For this experiment, we adapted our input data to work with an open source implementation of GLAD. To analyse the data, we computed the accuracy of a majority vote of a subset of analysts with respect to the majority vote for the full set of analysts. We selected the subset using three methods:
- Use a subset of the answers from the contributors with highest α
- Use a subset of the answers from the contributors with lowest α
- Use a random subset of the answers
Figure 3 shows the ratios of the answers, and confirms that for the task of assessing the 200 headlines we derived close to the same level of majority vote when selecting a far smaller group from our original 20 contributors.
Overall, the graph shows that when using 10 contributors instead of 20, we can produce the same majority for 85% of the tasks. Moreover, this value is as high as 80% when we ask just those four contributors with the highest accuracy scores generated by GLAD. When using nearer to 20 contributors, the method does not provide a clear distinction between those contributors with high or low scores. It might be the case that with only a small number of bad contributors, there would be little discernible effect.
Divide and Rule
The general idea of the strategy was to divide the analysts into two groups on the Hivemind platform with user-defined contributor qualifications: METAPHOR-GOOD and METAPHOR-AVERAGE. Following a method proposed by Welinder and Perona at the California Institute of Technology to prioritise the best annotators for labelling, we then sent tasks to the Hivemind platform in batches of n (e.g. 1,000) tasks. For accuracy, we require m answers for each task.

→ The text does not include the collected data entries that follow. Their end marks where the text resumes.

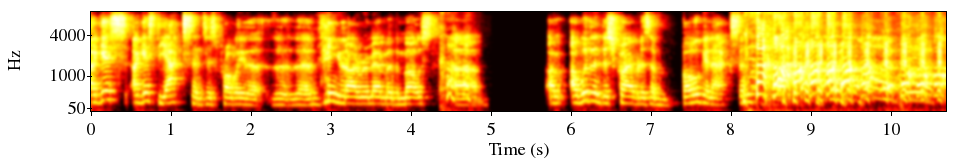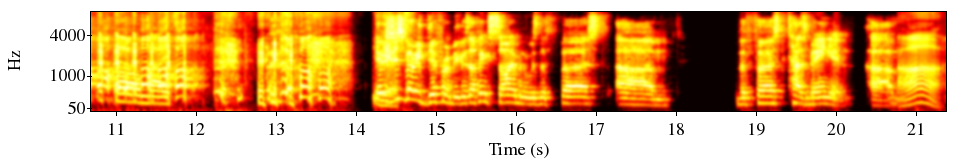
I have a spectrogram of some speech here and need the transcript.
I guess I guess the accent is probably the the, the thing that I remember the most. Um, I, I wouldn't describe it as a bogan accent. Oh, mate. It was just very different because I think Simon was the first um, the first Tasmanian um, Ah.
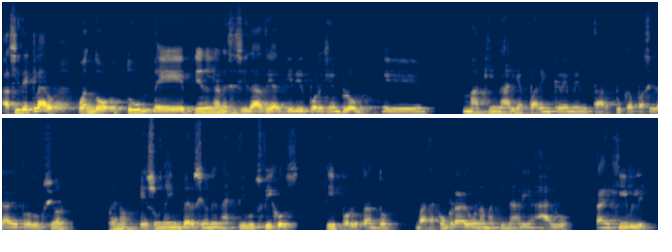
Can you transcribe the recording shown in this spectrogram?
así de claro, cuando tú eh, tienes la necesidad de adquirir, por ejemplo, eh, maquinaria para incrementar tu capacidad de producción, bueno, es una inversión en activos fijos, ¿sí? Por lo tanto, vas a comprar alguna maquinaria, algo tangible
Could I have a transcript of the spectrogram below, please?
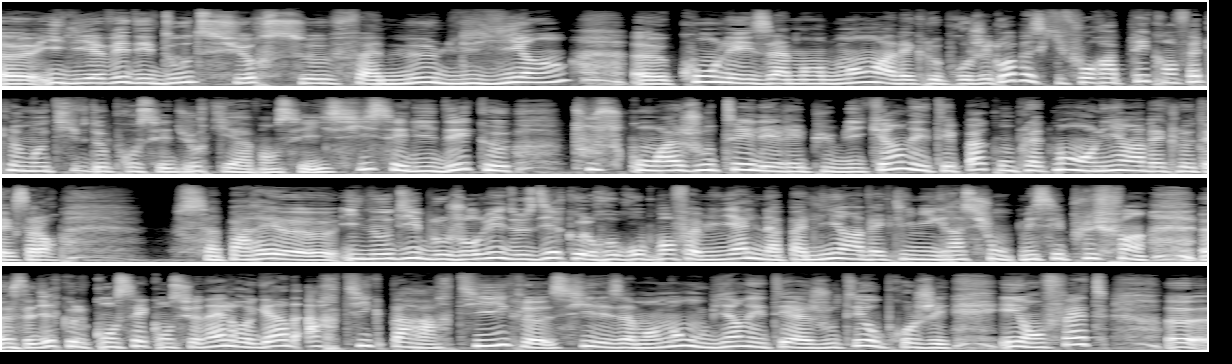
euh, il y avait des doutes sur ce fameux lien euh, qu'ont les amendements avec le projet de loi, parce qu'il faut rappeler qu'en fait le motif de procédure qui est avancé ici, c'est l'idée que tout ce qu'ont ajouté les républicains n'était pas complètement en lien avec le texte. Alors, ça paraît euh, inaudible aujourd'hui de se dire que le regroupement familial n'a pas de lien avec l'immigration, mais c'est plus fin. Euh, c'est-à-dire que le Conseil constitutionnel regarde article par article si les amendements ont bien été ajoutés au projet. Et en fait, euh,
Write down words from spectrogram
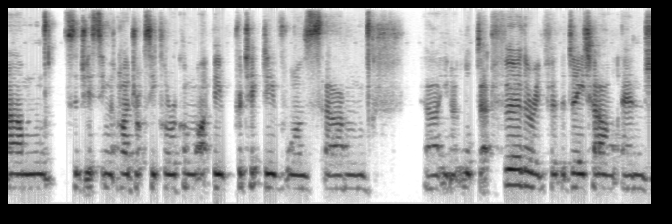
um, suggesting that hydroxychloroquine might be protective was. Um, uh, you know, looked at further in further detail, and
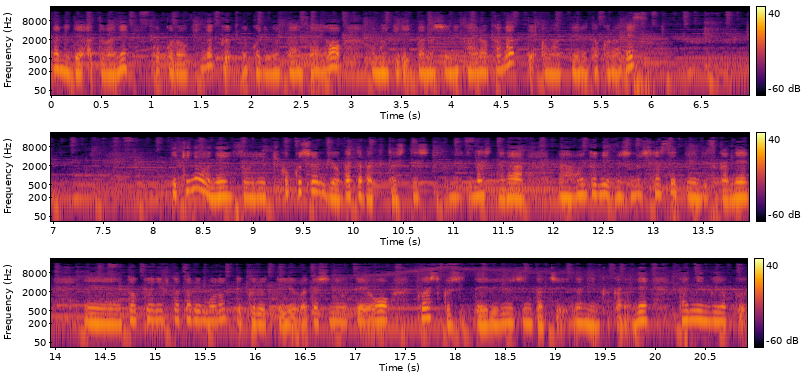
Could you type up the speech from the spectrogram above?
なので、あとはね、心置きなく残りの滞在を思い切り楽しんで帰ろうかなって思っているところです。で、昨日ね、そういう帰国準備をバタバタとしていましたら、まあ本当に虫の知らせっていうんですかね、えー、東京に再び戻ってくるっていう私の予定を詳しく知っている友人たち何人かからね、タイミングよく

Contributors with good scores have permission to work on all the tasks; those with lower scores can work on only p% (e.g. 20%) of the tasks. These parameters were controlled by the Hivemind platform’s task qualifications. After each batch of n tasks, we used the GLAD algorithm to recalculate the analyst accuracy scores and the tasks’ results. Based on the updated analyst accuracy scores, we reassign q% (e.g. 15%) of those with lower scores to the METAPHOR-AVERAGE group, and the rest to METAPHOR-GOOD group.
The Hivemind platform’s API makes it trivial to manage the process of sending the tasks and getting back the answers. Figure 4 below shows one way of creating a task with only a few lines of code.
The current algorithm is mainly based on the contributor accuracies generated by the GLAD algorithm and it has much scope for further research and improvement.
Another direction for research is to design an algorithm for other types of tasks including non-metaphor tasks and tasks with more than two outcomes.
Further analysis is also helpful for tasks for which we use Hivemind’s link to Amazon Mechanical Turk, a crowdsourcing platform that provides access to a much larger pool of anonymous contributors.